"You mean it's real?"


They're talking about her, she realizes, but she doesn't know what they're saying. She wants to ask them questions, so many questions, but if she can't talk then she can't even do anything—but she opens the window anyway.


"Why isn't she saying anything?"

"Can she say anything?"

Well, they think, it is reasonable that a girl cooped up all alone wouldn't be able to talk. They make writing motions with their hands, questioning, and she thinks for a moment and leaves with the candle, leaving them all to fear in the dark until she comes back with parchment and pen.


What to ask? she thinks. What to say? Better to let them write first, then, and they descend upon the parchment, eager, shoving it back into her waiting hands minutes later.

How are you alive? they ask. How long have you been living here? What do you do all day? Why haven't you gone out?

But, most puzzling: What is your name?

She answers every question but the last—a garden, all her life, read and think and work, the dastardly drawbridge, and sits to ponder the last question while they read her answers.


"She doesn't have a name, either," Katrina murmurs, and they suppose that no, how could you possibly need a name when you are the only one in this empty castle?

"We could give her one," Jimothy says, and they nod in agreement.

"And we could get her out of here, too."


The sky is lightening, she is thinking, idly, when suddenly parchment is shoved into her hands again.

Come back with us, it says. To our village. You can climb out the window and we'll carry you across the moat and also do you think Elowyn is a good name, it means elm tree?


The children swim back across, another member added to their group. They carry her when she flounders and help her up onto shore.

The great walls sigh as she leaves them behind with the feeling of resting after a long, long day.

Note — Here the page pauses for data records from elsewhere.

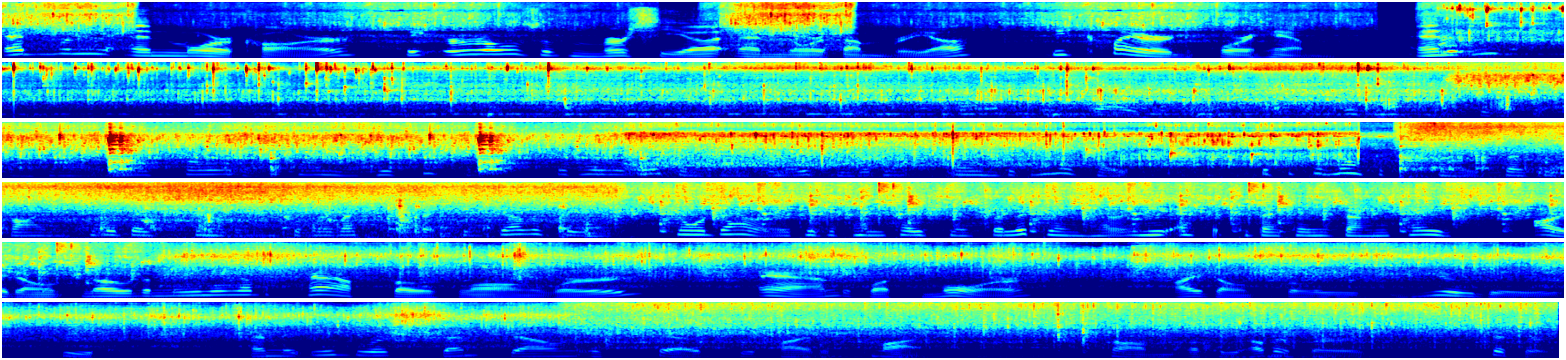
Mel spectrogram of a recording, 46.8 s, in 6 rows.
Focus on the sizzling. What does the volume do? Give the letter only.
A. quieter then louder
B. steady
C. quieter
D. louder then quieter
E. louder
D.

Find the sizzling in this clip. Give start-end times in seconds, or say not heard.
0.0-46.7.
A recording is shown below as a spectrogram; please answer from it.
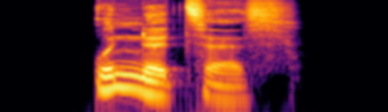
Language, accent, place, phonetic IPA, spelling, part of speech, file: German, Germany, Berlin, [ˈʊnˌnʏt͡səs], unnützes, adjective, De-unnützes.ogg
- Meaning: strong/mixed nominative/accusative neuter singular of unnütz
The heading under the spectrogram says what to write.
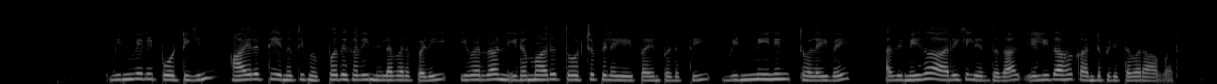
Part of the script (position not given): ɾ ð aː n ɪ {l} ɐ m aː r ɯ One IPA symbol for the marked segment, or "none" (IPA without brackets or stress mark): ɽ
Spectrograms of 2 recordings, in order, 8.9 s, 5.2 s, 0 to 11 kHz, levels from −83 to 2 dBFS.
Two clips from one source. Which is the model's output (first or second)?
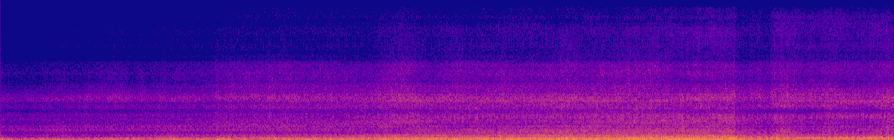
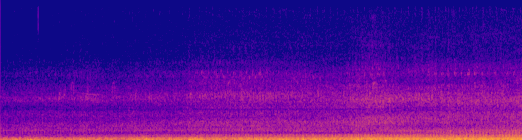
first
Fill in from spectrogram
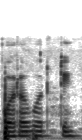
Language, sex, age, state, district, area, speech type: Odia, male, 18-30, Odisha, Mayurbhanj, rural, read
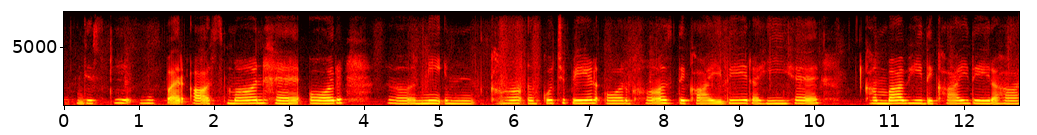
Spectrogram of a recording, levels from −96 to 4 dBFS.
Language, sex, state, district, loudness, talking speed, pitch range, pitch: Hindi, female, Bihar, Lakhisarai, -27 LUFS, 105 wpm, 240-255 Hz, 245 Hz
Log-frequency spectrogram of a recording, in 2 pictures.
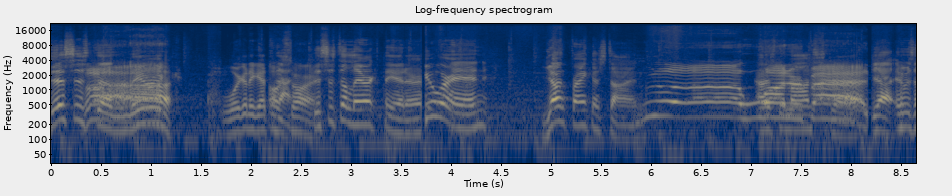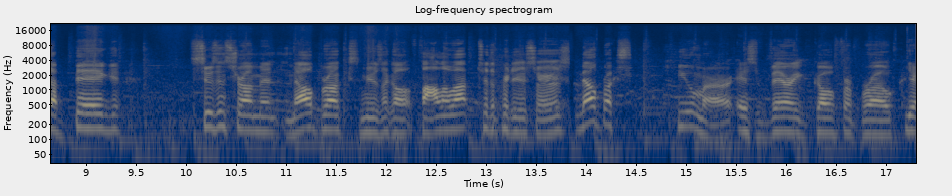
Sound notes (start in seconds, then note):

"Elowyn," they say, and she knows what they mean.

"Elowyn," she says, and she steps into the sunrise.